Even if six GPS satellites were destroyed in an elaborate anti-satellite operation, the degradation in navigation signals would last for a period of only 95 minutes. What would China gain from 95 minutes of GPS degradation? U.S. ships and aircraft have accurate inertial navigation systems that would still permit them to operate in the region. As for the ability to use GPS-guided bombs, the U.S. could shift to laser-guided bombs. In fact, between operations Enduring Freedom and Iraqi Freedom, the Pentagon decreased the use of GPS-guided bombs by about 13 percent and increased the use of laser-guided bombs by about 10 percent.

Finally, in the case of communication satellites, a Chinese anti-satellite operation has its own problem: escalation control. The Naval Telecommunications System that would be supporting the U.S. Navy in a conflict is very elaborate. It comprises tactical communications among afloat units around a battle group, long-haul communications between the shore-based forward Naval Communications Stations and forward-deployed afloat units, and strategic communication connecting those stations with National Command Authority (NCA).

Tactical communication between ship-to-ship, ship-to-air, air-to-ship and air-to-air elements of a forward-deployed battle group needed to coordinate movements are predominantly serviced by high frequency, very high frequency and ultra high frequency radio nets. Close formations (25-30 kilometers) use “line-of-sight” radio. For communication with picket ships and between formed groups — 300-500 kilometers — “extended line-of-sight” radio is used. Long-haul communications are normally conducted in the distances from 750-11,000 kilometers using high frequency and UHF radio links as well as UHF and super high frequency satellite communications. In contrast, the strategic portion of the naval communications is largely dependent on satellite communications. Therefore, the component of the Naval Telecommunications System that China would be able to disrupt with an anti-satellite attack is strategic communications that would connect the NCA with the forward-deployed battle group.

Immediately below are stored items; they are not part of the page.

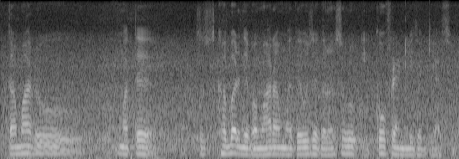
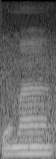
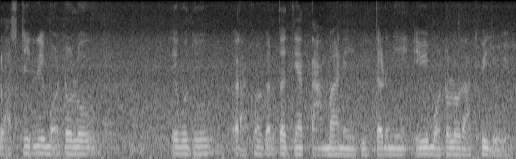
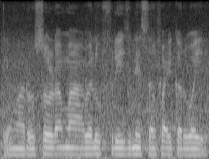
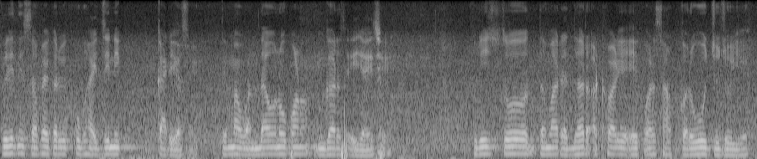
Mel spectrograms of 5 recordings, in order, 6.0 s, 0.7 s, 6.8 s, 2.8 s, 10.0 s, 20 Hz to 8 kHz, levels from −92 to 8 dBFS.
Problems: constant background noise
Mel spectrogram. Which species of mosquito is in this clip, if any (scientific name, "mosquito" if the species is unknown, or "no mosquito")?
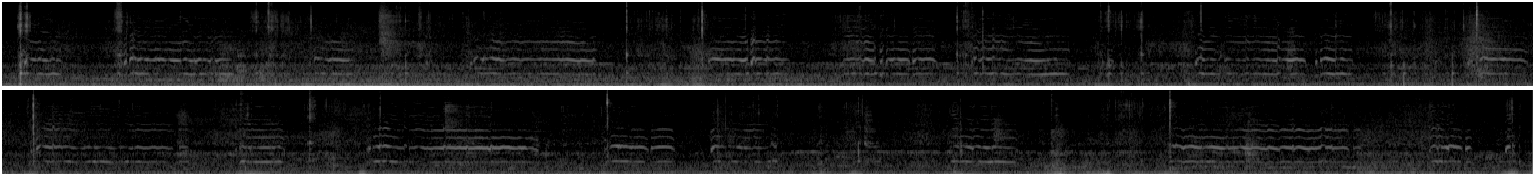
Anopheles arabiensis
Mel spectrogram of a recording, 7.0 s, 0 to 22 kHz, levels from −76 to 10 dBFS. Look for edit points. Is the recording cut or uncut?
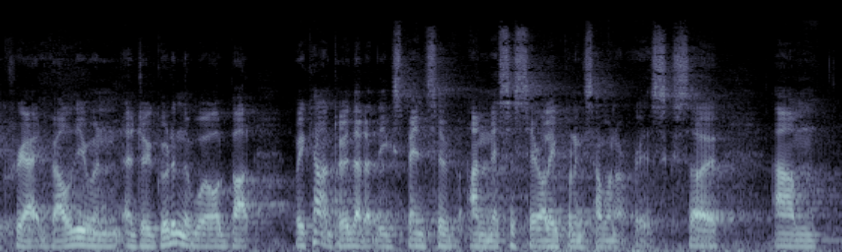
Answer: uncut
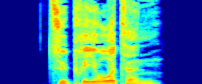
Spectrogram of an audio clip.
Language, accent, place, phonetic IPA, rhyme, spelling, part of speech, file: German, Germany, Berlin, [ˌt͡sypʁiˈoːtn̩], -oːtn̩, Zyprioten, noun, De-Zyprioten.ogg
- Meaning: 1. plural of Zypriot 2. genitive of Zypriot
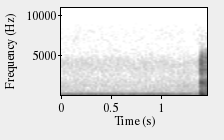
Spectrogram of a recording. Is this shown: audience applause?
no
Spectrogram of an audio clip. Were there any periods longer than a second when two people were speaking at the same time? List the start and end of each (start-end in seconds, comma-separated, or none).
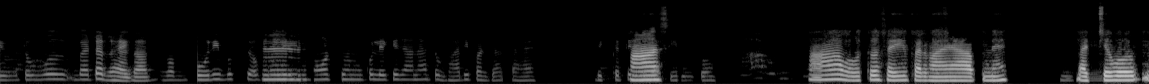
none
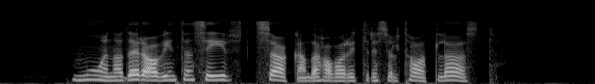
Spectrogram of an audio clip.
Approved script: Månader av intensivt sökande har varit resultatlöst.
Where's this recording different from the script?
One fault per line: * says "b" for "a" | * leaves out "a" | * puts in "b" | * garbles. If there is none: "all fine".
all fine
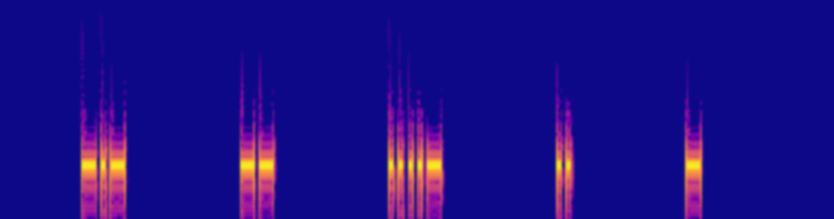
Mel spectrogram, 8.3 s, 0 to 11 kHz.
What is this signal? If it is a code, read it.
Morse code, heard as a keyed tone, about 25 wpm, spaced as for 7 wpm, 700 Hz. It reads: KM4IT
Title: USA Call Signs - 5 Characters - 8x Character Spacing - 25wpm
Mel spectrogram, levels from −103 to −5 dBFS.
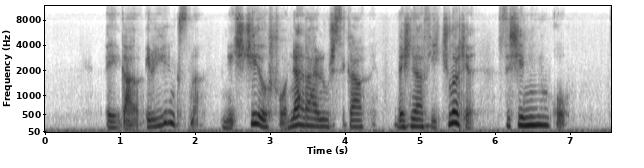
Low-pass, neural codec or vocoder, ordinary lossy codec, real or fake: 9.9 kHz; autoencoder, 22.05 kHz, a latent of 192 numbers a frame, VITS, trained on many speakers; Opus, 16 kbps; fake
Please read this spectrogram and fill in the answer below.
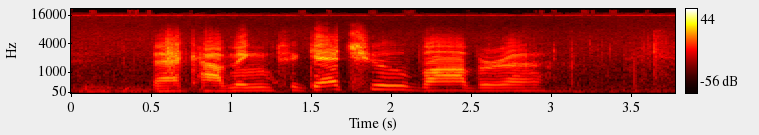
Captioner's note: scary voice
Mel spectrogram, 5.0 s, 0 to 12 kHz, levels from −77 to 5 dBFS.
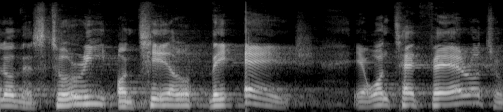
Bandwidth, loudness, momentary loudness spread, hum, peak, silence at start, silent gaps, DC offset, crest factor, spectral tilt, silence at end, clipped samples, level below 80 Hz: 11.5 kHz; -20 LUFS; 10 LU; none; 0 dBFS; 0 s; none; under 0.1%; 20 dB; -4.5 dB/octave; 0 s; under 0.1%; -70 dBFS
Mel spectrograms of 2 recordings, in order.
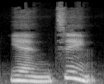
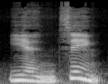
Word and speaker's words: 眼镜: 자, 그럼 중국어로 안경은 발음하실 때 주의하셔야 되죠. 사성으로 眼镜, 眼镜.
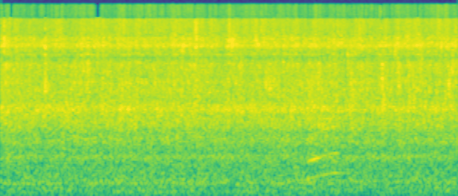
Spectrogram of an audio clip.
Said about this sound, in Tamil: மழை வந்து பலத்த மழை பெய்யுது பாருங்கள்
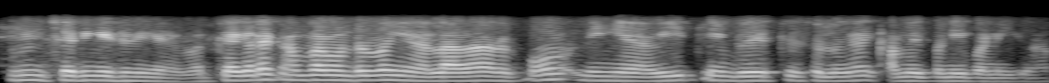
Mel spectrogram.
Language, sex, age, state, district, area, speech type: Tamil, male, 18-30, Tamil Nadu, Nagapattinam, rural, conversation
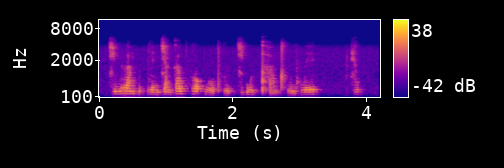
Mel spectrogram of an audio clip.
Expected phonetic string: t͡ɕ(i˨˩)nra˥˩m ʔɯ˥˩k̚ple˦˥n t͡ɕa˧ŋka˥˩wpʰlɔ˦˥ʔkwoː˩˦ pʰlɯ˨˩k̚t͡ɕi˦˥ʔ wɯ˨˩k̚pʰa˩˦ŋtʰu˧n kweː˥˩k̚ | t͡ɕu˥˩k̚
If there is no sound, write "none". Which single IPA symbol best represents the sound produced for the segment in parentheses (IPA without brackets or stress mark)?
i˦˥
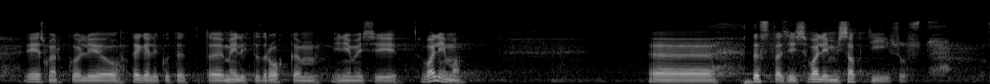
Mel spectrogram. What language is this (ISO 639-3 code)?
est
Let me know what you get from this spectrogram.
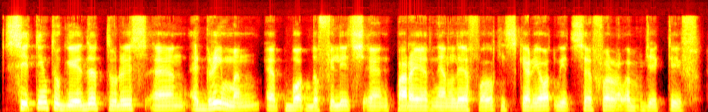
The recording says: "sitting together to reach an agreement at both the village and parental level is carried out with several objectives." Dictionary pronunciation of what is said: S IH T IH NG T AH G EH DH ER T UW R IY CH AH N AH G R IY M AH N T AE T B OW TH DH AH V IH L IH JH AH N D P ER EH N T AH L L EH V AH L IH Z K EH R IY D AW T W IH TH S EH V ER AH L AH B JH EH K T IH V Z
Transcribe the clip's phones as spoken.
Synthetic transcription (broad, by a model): S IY T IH NG T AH G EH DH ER T UW R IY S AH N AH G R IY M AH N EH T B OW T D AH F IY L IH CH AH N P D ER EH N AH N L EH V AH L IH S K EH R IY AW T W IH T S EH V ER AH L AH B JH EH K T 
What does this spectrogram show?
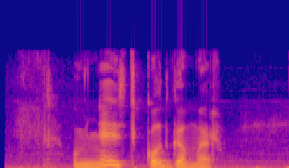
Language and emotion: Russian, positive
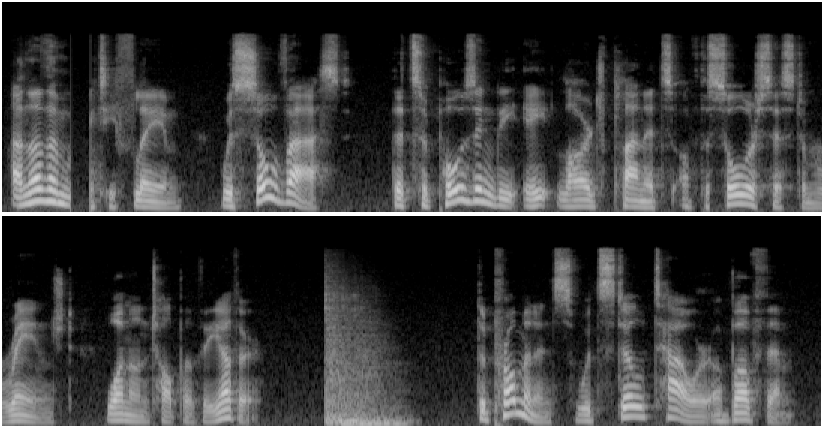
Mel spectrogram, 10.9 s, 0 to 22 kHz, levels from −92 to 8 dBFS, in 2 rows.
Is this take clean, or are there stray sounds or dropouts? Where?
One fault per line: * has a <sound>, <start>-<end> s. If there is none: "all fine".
* has a dropout, 0.5-0.6 s
* has a thud, 7.6-8.3 s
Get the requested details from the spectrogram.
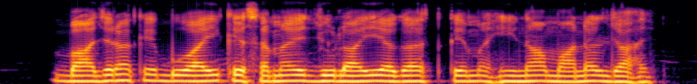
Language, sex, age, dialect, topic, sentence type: Magahi, male, 51-55, Western, agriculture, statement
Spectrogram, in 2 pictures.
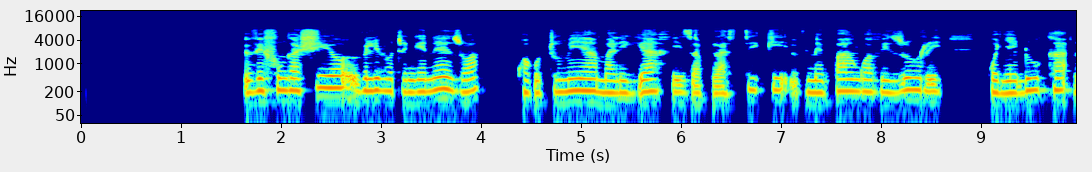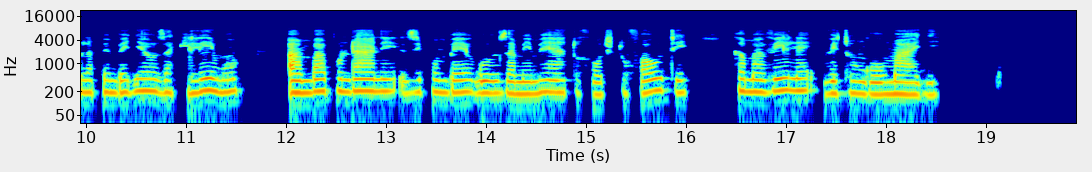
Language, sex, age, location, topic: Swahili, female, 36-49, Dar es Salaam, agriculture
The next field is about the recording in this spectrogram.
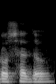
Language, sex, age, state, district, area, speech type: Odia, male, 18-30, Odisha, Balasore, rural, spontaneous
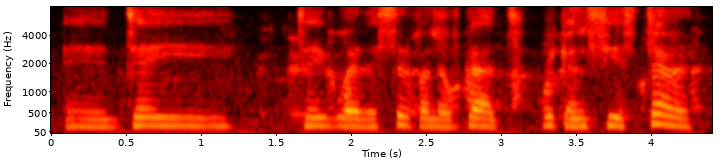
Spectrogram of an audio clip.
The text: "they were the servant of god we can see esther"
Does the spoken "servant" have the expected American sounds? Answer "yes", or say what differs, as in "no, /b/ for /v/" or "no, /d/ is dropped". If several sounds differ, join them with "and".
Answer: no, /p/ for /v/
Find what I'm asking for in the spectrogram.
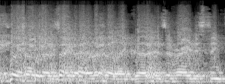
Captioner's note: laughing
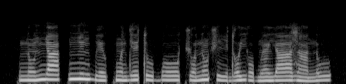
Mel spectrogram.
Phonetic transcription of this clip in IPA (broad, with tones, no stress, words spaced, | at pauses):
nũ˨˦ɲa˦ | ɲĩ˦ɡ͡beː˨kʷɛ̃˧ de˧tu˨ ɓoː˧ t͡ʃo˨˦nũ˦ʃiː˨do˦ jo˨bɛ̃˧ jaː˧ zã˨nu˦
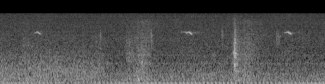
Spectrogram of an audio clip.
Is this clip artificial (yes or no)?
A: no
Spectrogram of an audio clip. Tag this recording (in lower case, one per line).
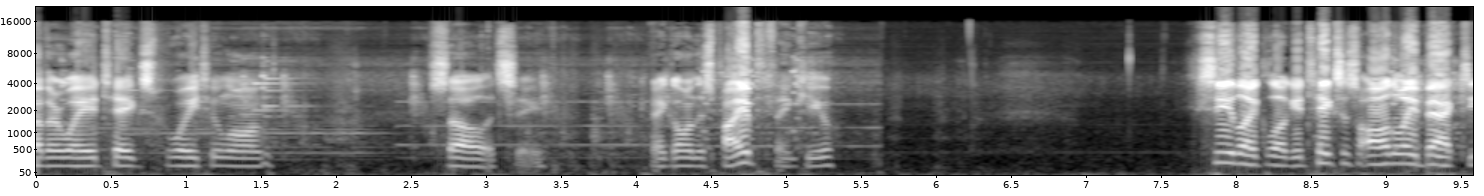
speech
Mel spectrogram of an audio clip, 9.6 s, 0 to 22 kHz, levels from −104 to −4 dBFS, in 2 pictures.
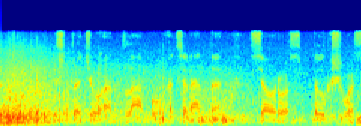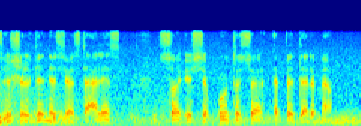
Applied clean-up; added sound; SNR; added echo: none; Thunder; -2 dB; none.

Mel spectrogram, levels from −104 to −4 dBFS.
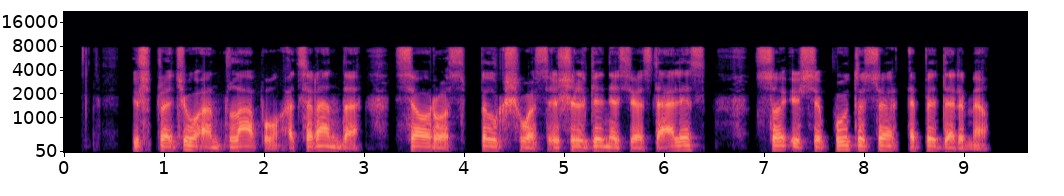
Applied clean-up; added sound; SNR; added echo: none; none; none; none.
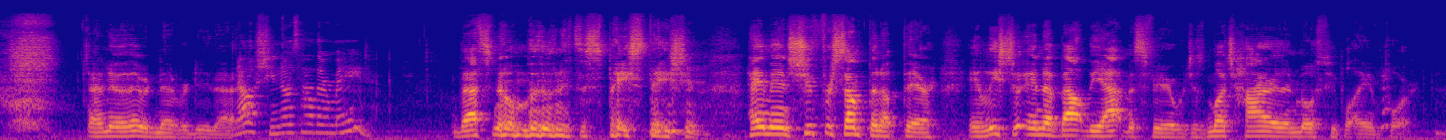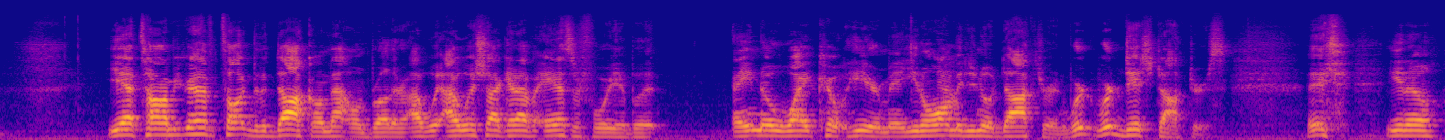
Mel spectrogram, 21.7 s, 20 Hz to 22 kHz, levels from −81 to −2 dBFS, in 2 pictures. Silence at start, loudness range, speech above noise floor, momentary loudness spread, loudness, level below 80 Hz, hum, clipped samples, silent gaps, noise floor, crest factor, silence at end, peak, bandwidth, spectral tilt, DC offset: 0 s; 6 LU; 25 dB; 16 LU; -23 LUFS; -54 dBFS; none; under 0.1%; none; -48 dBFS; 22 dB; 0.05 s; -2 dBFS; 15 kHz; -4.5 dB/octave; under 0.1%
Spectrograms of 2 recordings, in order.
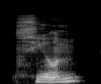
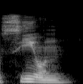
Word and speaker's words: Sion: Quiero hacerles aquí una pequeña aclaración cultural de leyendo las escrituras ahora, porque estoy leyendo estos comentarios más antiguos en tiempo, donde se le ponía Sión con acento en la O, Sión, y ahora ven las escrituras que no tiene ese acento en la O. No sé si la iglesia hizo esos pequeños cambios y entonces ya no hacemos el acentuar la O, ya de por eso menciono Sion. Versículo 41.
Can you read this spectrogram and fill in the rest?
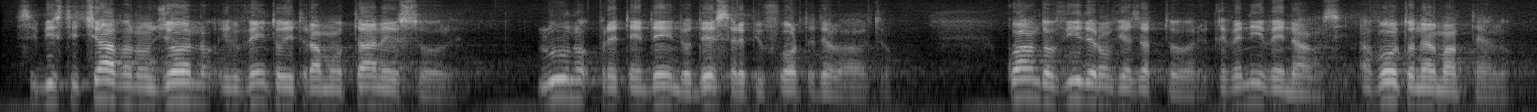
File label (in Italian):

This poses a unique problem. Normally, China should prefer to disable the communication capabilities within the forward-deployed battle group and then negotiate with the U.S. NCA to have it withdrawn or stand down. However, it could only accomplish the opposite. With an anti-satellite attack, China would cut off the forward-deployed battle group from its NCA but not be able to significantly disable the battle group’s ability to execute its naval mission. China could hope that such an attack might force the battle group to stand down. However, it also would have to contend with the possibility that the battle group commander would act more rashly in the absence of direct guidance from the NCA, particularly if combat maneuvers had been initiated. Would China be willing to take such risk? Arguably, the risk might not be worth the potential escalation it might trigger.

The various arguments expounded above paint a nuanced picture of American vulnerabilities in space and the Chinese potential to exploit it. Just because the U.S. armed forces use satellites more than any other military does not make them immediate and obvious targets. Convincing the Chinese of this might be the best way to dissuade their anti-satellite activities.

 

Jaganath Sankaran is a postdoctoral fellow at the Managing the Atom Project and at the International Security Program at the Belfer Center for Science and International Affairs at Harvard University’s Kennedy School of Government. He was previously a Stanton Nuclear Security Fellow at the RAND Corp. A more detailed version of this op-ed will be published in a forthcoming article in the Strategic Studies Quarterly.